- What needs to be done: Output the data below exactly as it is, dropping the pictures from your copy.

Items from a data source
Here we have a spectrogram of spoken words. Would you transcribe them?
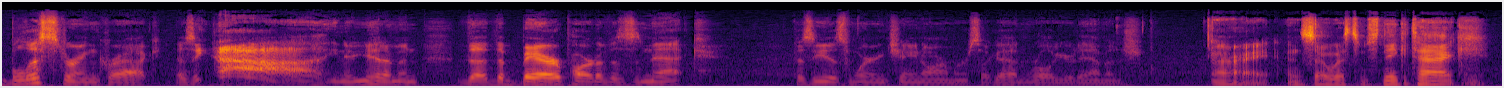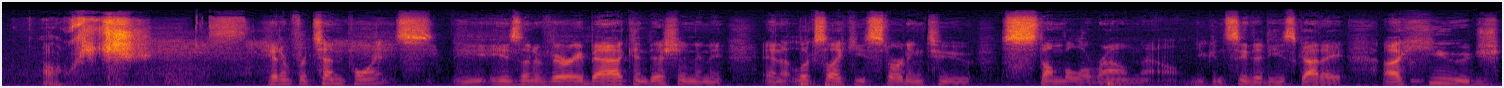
blistering crack as he ah you know you hit him in the the bare part of his neck because he is wearing chain armor. So go ahead and roll your damage. All right, and so with some sneak attack, I'll Hit him for ten points. He, he's in a very bad condition, and he, and it looks like he's starting to stumble around now. You can see that he's got a a huge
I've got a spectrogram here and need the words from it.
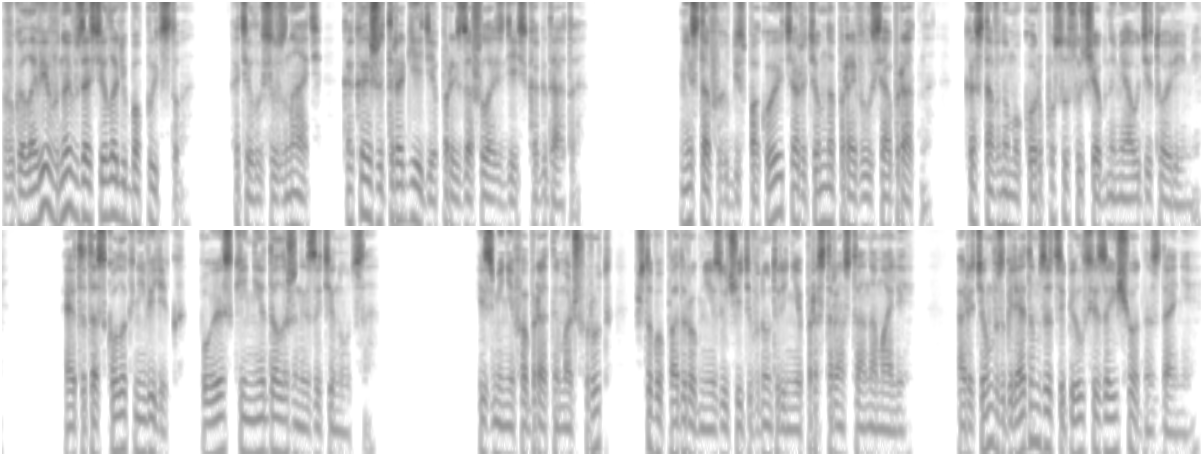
В голове вновь засело любопытство. Хотелось узнать, какая же трагедия произошла здесь когда-то. Не став их беспокоить, Артём направился обратно, к основному корпусу с учебными аудиториями. Этот осколок невелик, поиски не должны затянуться. Изменив обратный маршрут, чтобы подробнее изучить внутреннее пространство аномалии, Артём взглядом зацепился за еще одно здание.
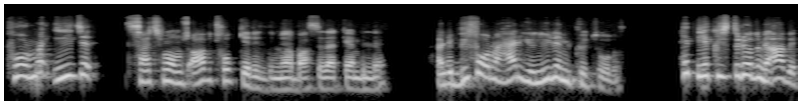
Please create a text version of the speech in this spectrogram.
Forma iyice saçma olmuş. Abi çok gerildim ya bahsederken bile. Hani bir forma her yönüyle mi kötü olur? Hep yakıştırıyordum ya abi.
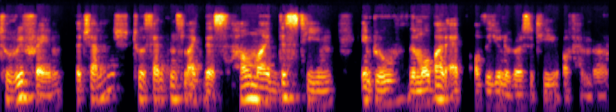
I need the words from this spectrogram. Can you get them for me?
to reframe the challenge to a sentence like this How might this team improve the mobile app of the University of Hamburg?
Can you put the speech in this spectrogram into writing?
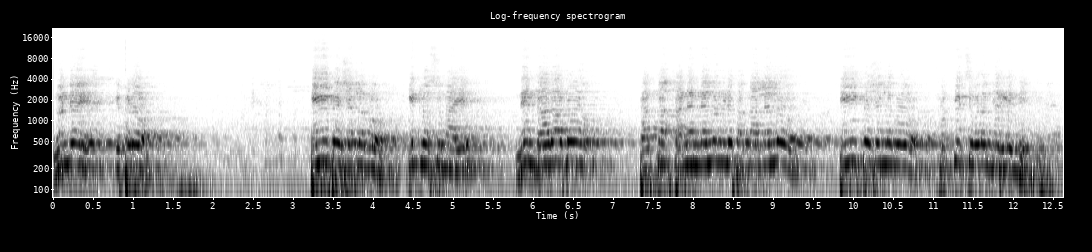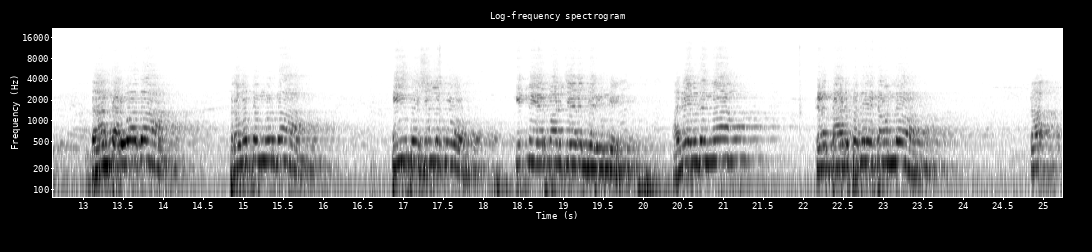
నుండి ఇప్పుడు టీవీ పేషెంట్లకు కిట్లు వస్తున్నాయి. నేను దాదాపు పద్నా పన్నెండు నెలల నుండి పద్నాలుగు నెలలు టీవీ పేషెంట్లకు ఫుడ్ కిట్స్ ఇవ్వడం జరిగింది. దాని తర్వాత ప్రభుత్వం కూడా టీవీ పేషెంట్లకు కిట్ను ఏర్పాటు చేయడం జరిగింది. అదేవిధంగా ఇక్కడ తాడిపత్రి టౌన్లో తా-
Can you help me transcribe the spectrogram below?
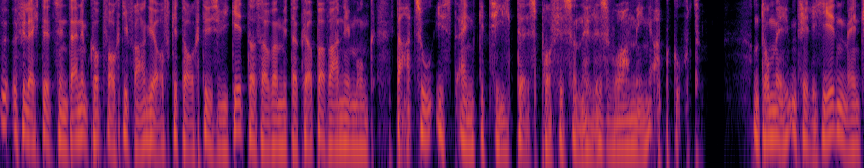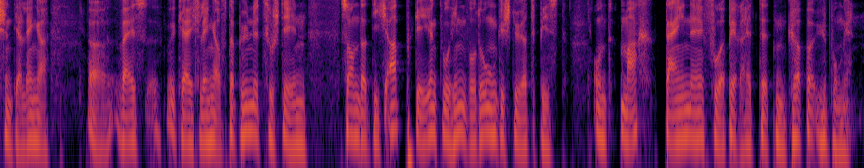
äh, vielleicht jetzt in deinem Kopf auch die Frage aufgetaucht ist, wie geht das aber mit der Körperwahrnehmung? Dazu ist ein gezieltes professionelles Warming-up gut. Und darum empfehle ich jeden Menschen, der länger äh, weiß, gleich länger auf der Bühne zu stehen, sonder dich ab, geh irgendwo hin, wo du ungestört bist und mach deine vorbereiteten Körperübungen.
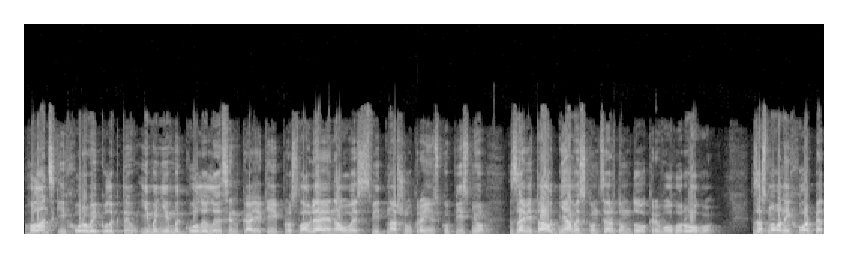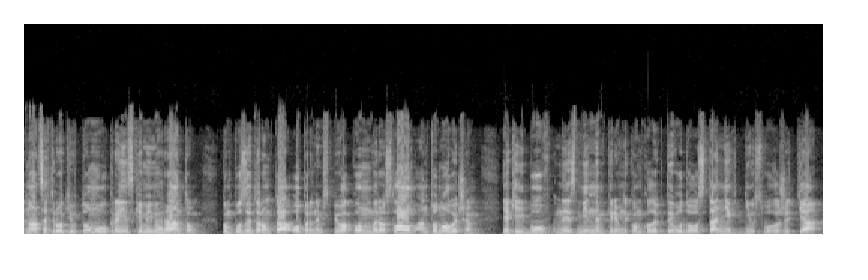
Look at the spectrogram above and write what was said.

- Written answer:
Here we have a spectrogram of spoken words. Would you transcribe them?
blistering crack as he ah you know you hit him in the the bare part of his neck because he is wearing chain armor. So go ahead and roll your damage. All right, and so with some sneak attack, I'll Hit him for ten points. He, he's in a very bad condition, and he, and it looks like he's starting to stumble around now. You can see that he's got a a huge
I've got a spectrogram here and need the words from it.
В голове вновь засело любопытство. Хотелось узнать, какая же трагедия произошла здесь когда-то. Не став их беспокоить, Артём направился обратно, к основному корпусу с учебными аудиториями. Этот осколок невелик, поиски не должны затянуться. Изменив обратный маршрут, чтобы подробнее изучить внутреннее пространство аномалии, Артём взглядом зацепился за еще одно здание.
Please create a text version of the speech in this spectrogram.
Forma iyice saçma olmuş. Abi çok gerildim ya bahsederken bile. Hani bir forma her yönüyle mi kötü olur? Hep yakıştırıyordum ya abi.
I need the words from this spectrogram. Can you get them for me?
to reframe the challenge to a sentence like this How might this team improve the mobile app of the University of Hamburg?
Can you put the speech in this spectrogram into writing?
నుండి ఇప్పుడు టీవీ పేషెంట్లకు కిట్లు వస్తున్నాయి. నేను దాదాపు పద్నా పన్నెండు నెలల నుండి పద్నాలుగు నెలలు టీవీ పేషెంట్లకు ఫుడ్ కిట్స్ ఇవ్వడం జరిగింది. దాని తర్వాత ప్రభుత్వం కూడా టీవీ పేషెంట్లకు కిట్ను ఏర్పాటు చేయడం జరిగింది. అదేవిధంగా ఇక్కడ తాడిపత్రి టౌన్లో తా-
Can you help me transcribe the spectrogram below?
äh, vielleicht jetzt in deinem Kopf auch die Frage aufgetaucht ist, wie geht das aber mit der Körperwahrnehmung? Dazu ist ein gezieltes professionelles Warming-up gut. Und darum empfehle ich jeden Menschen, der länger äh, weiß, gleich länger auf der Bühne zu stehen, sonder dich ab, geh irgendwo hin, wo du ungestört bist und mach deine vorbereiteten Körperübungen.
Look at the spectrogram above and write what was said.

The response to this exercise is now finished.